By Karen Stokes
Even though Black adults with heart failure are more likely to die than white adults with the same condition, a new study found that the care is equitable.
A study published in JAMA Cardiology used the American Heart Association’s (AHA) Get With The Guidelines® – Heart Failure registry data.
Quality and outcomes were examined at hospitals treating high proportions of Black patients with Heart Failure and found that care is equitable, although areas for improvement remain.
For 11 of 14 evidence-based clinical care measures it was found that there was little to no disparities in the quality of heart failure care between Black and white patients.
Get With The Guidelines – Heart Failure is an in-hospital program for improving care by promoting consistent adherence to the
latest scientific treatment guidelines that supports the AHA mission to reduce death and disability due to cardiovascular diseases and stroke.
It is evidence-based and founded on the American College of Cardiology/American Heart Association Guidelines for secondary prevention of cardiovascular diseases and is designed to help health care providers consistently treat patients in accordance with these accepted guidelines.
“These findings suggest Get With The Guidelines can help hospitals achieve equitable care for patients hospitalized with heart failure, an important American Heart Association aim,” said Gregg Fonarow, M.D., FAHA, an author of the study and an American Heart Association volunteer.
“While there remains critical population-level disparities in access to care, social determinants of health and care quality in other settings, the Get With The Guidelines – HF program is having an important impact,” said Fonarow.
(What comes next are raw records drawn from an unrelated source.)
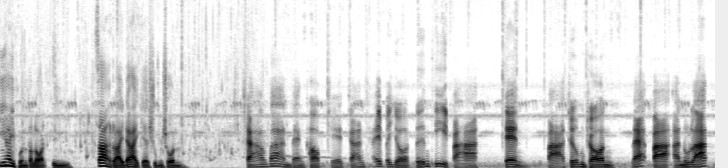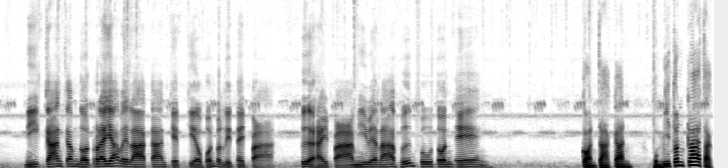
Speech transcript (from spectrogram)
ที่ให้ผลตลอดปี สร้างรายได้แก่ชุมชน ชาวบ้านแบ่งขอบเขตการใช้ประโยชน์พื้นที่ป่า เช่น ป่าชุมชน และป่าอนุรักษ์ มีการกำหนดระยะเวลาการเก็บเกี่ยวผลผลิตในป่า เพื่อให้ป่ามีเวลาฟื้นฟูตนเอง ก่อนจากกัน ผมมีต้นกล้าจาก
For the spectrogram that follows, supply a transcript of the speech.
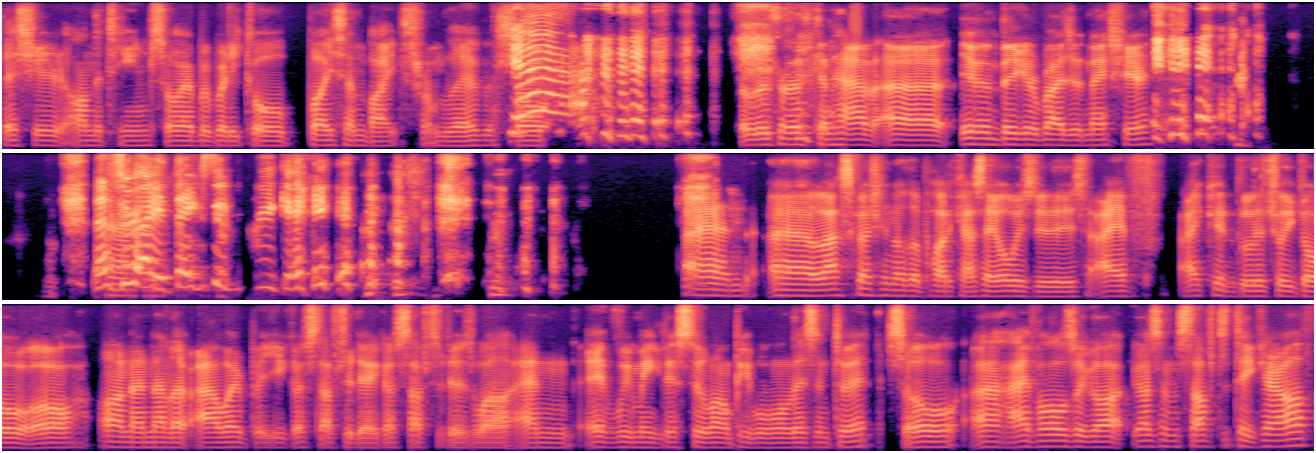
this year on the team, so everybody go buy some bikes from Liv. So yeah. the listeners can have a even bigger budget next year. That's right. Thanks, Enrique. And uh, last question of the podcast. I always do this. I've I could literally go oh, on another hour, but you got stuff to do. I got stuff to do as well. And if we make this too long, people won't listen to it. So uh, I've also got got some stuff to take care of.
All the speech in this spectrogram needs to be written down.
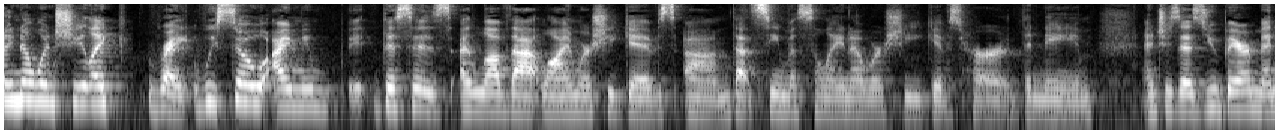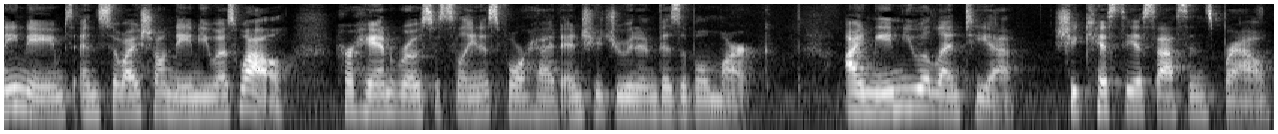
I know when she like right. We so I mean this is I love that line where she gives um, that scene with Celaena where she gives her the name and she says you bear many names and so I shall name you as well. Her hand rose to Celaena's forehead and she drew an invisible mark. I name you Elentiya. She kissed the assassin's brow.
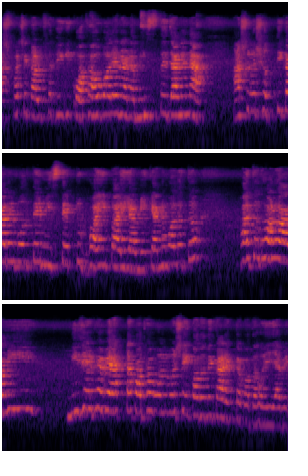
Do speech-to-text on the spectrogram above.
আশপাশে কারোর সাথে কি কথাও বলে না না মিশতে জানে না? আসলে সত্যিকারের বলতে মিশতে একটু ভয়ই পাই আমি। কেন বলো তো? হয়তো ধরো আমি নিজের ভেবে একটা কথা বলব, সেই কথা থেকে আরেকটা কথা হয়ে যাবে।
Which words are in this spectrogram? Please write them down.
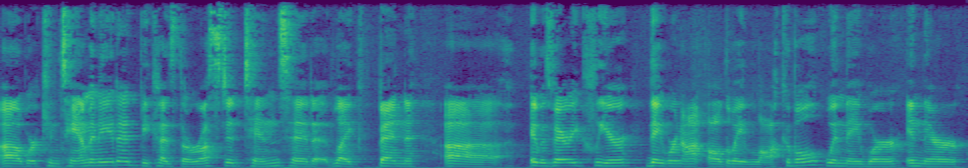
uh, were contaminated because the rusted tins had like been. Uh, it was very clear they were not all the way lockable when they were in their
The study suggests inequities in Heart Failure outcomes are not only driven by gaps in care quality at hospitals, but also that there is a need for renewed focus on public health and policy efforts to target upstream factors that disproportionately affect Black adults.
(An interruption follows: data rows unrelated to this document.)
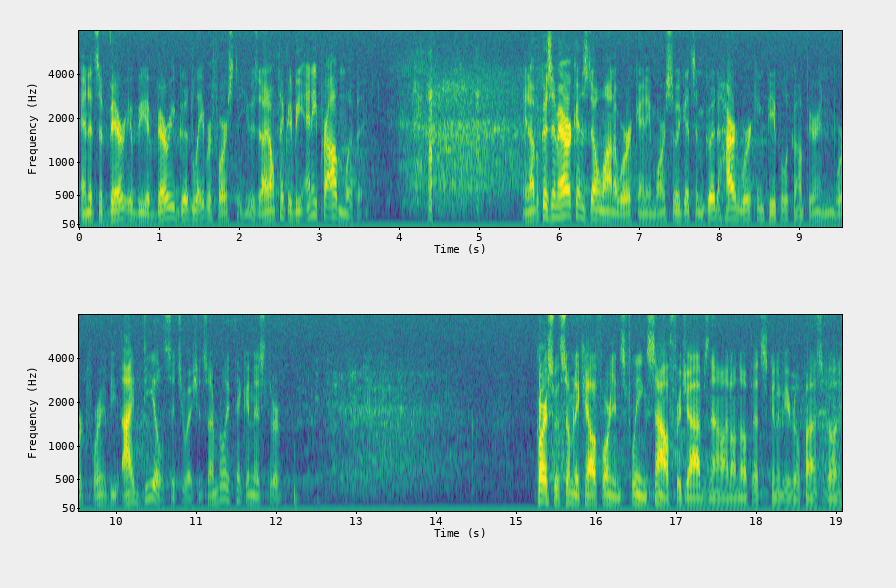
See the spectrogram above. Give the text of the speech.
and it's a very, it would be a very good labor force to use. I don't think there'd be any problem with it. you know, because Americans don't want to work anymore, so we get some good, hard-working people to come up here and work for you. It'd be ideal situation. So I'm really thinking this through. Of course, with so many Californians fleeing south for jobs now, I don't know if that's going to be a real possibility.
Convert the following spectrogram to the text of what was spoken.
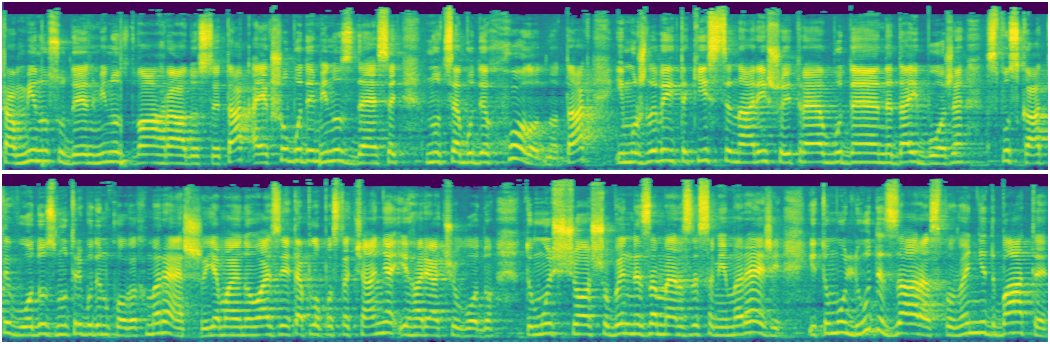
там мінус один, мінус два градуси. Так, а якщо буде мінус 10, ну це буде холодно, так і можливий такий сценарій, що і треба буде, не дай Боже, спускати воду з внутрібудинкових мереж. Я маю на увазі теплопостачання і гарячу воду, тому що щоби не замерзли самі мережі, і тому люди зараз повинні дбати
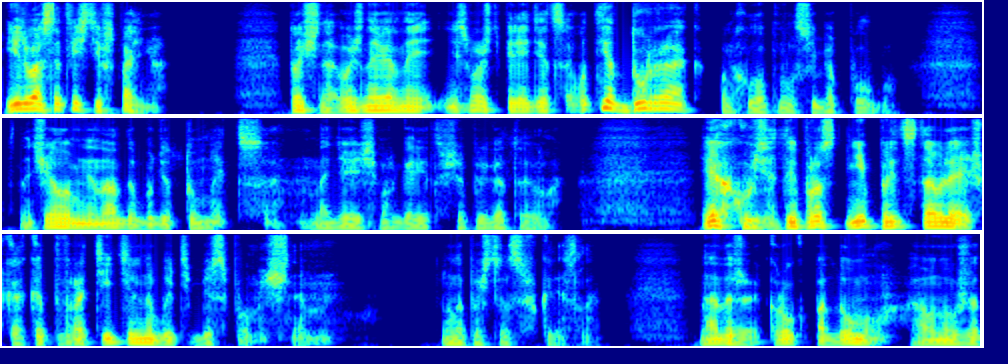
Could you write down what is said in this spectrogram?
Или вас отвезти в спальню. — Точно, вы же, наверное, не сможете переодеться. Вот я дурак! — он хлопнул себя по лбу. — Сначала мне надо будет умыться. Надеюсь, Маргарита все приготовила. — Эх, Кузя, ты просто не представляешь, как отвратительно быть беспомощным. Он опустился в кресло. Надо же, круг по дому, а он уже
“This study shows the great strides we have made in heart failure care, as well as opportunities for even more improvement,” said Michelle Albert, MD, MPH, FACC, FAHA, volunteer president of the American Heart Association.
The study was supported by an American Heart Association Get With The Guidelines – HF Young Investigator Research Seed Grant. The program is sponsored, in part, by Novartis, Boehringer Ingelheim and Eli Lilly Diabetes Alliance, Novo Nordisk, Sanofi, AstraZeneca and Bayer.